Champagne enthusiasts claim that the smaller the bubbles, the better the champagne. The thinking goes that when you have smaller bubbles in the same size glass, then there are more total bubbles on hand to deliver a full-bodied taste and richer aroma.

The actual bubbles in champagne are created through the secondary fermentation process that sparkling wine undergoes to eventually become champagne.

Though this secondary fermentation process, the sparkling wine becomes champagne and, in the same process, gets carbonated.
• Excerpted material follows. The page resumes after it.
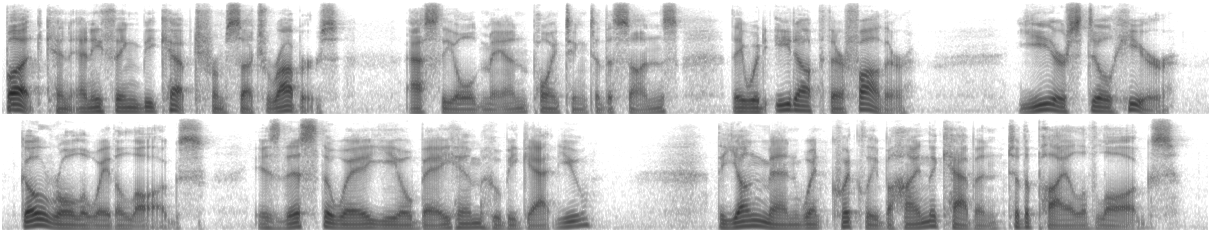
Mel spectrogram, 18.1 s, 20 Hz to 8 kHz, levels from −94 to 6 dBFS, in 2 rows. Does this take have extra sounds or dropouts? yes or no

Carbonation, or the infusion of carbon dioxide into champagne, is what makes champagne and soda alike fizzy or effervescent.

Unlike soda, though, champagne is created by taking select pinot noir and chardonnay grapes plucked from orchards in the Champagne region of France to ultimately deliver a creamy champagne tasting experience.

Research on Champagne’s Carbonation 

Although both soda and champagne, for all of their differences, each has an appreciable level of “fizzy” or carbonation, the carbonation is created in different ways for each beverage.

Champagne gets its bubbles and carbonated quality in a more hard-won way through secondary fermentation whereas soda gets its bubbles through an artificial process of a carbon dioxide injection.

In an interesting twist, though, research shows that the diffusion of carbon dioxide in sparkling wine and champagne are reasonably similar – much more similar than one would suppose given that champagne has smaller and more tightly packed bubbles.

It’s subsequently been shown that, although the amount of carbonation wrought by secondary fermentation has a lot to do with champagne’s fizziness, the bubbles in champagne are largely attributable to other causes.

It’s now believed that elemental minerals and naturally-occuring salts create more of champagne’s bubbles than was previously acknowledged (or understood) centuries ago.

Science Behind Champagne’s Bubbles 

Secondary fermentation and carbonation are fundamentally chemical processes that provide a real-world and visceral payoff for those of use who enjoy champagne.

One of the pleasures of champagne, if we’re going to be frank, is watching the tiny bubbles make their way up to the top of the glass and anticipating that first taste.

As these tiny bubbles make their brave trek up to the top of the glass, the bubbles themselves are transporting flavors and scents up the glass – and, hopefully, towards our parched mouths.

We almost automatically correlate a great tasting champagne with an explosion of bubbles at the top of our glass because more tiny bubbles means that more flavor and scents are traveling up the glass.

This spectacle, in the end, is half the battle when it comes to creating a creamy yet dry and savory champagne.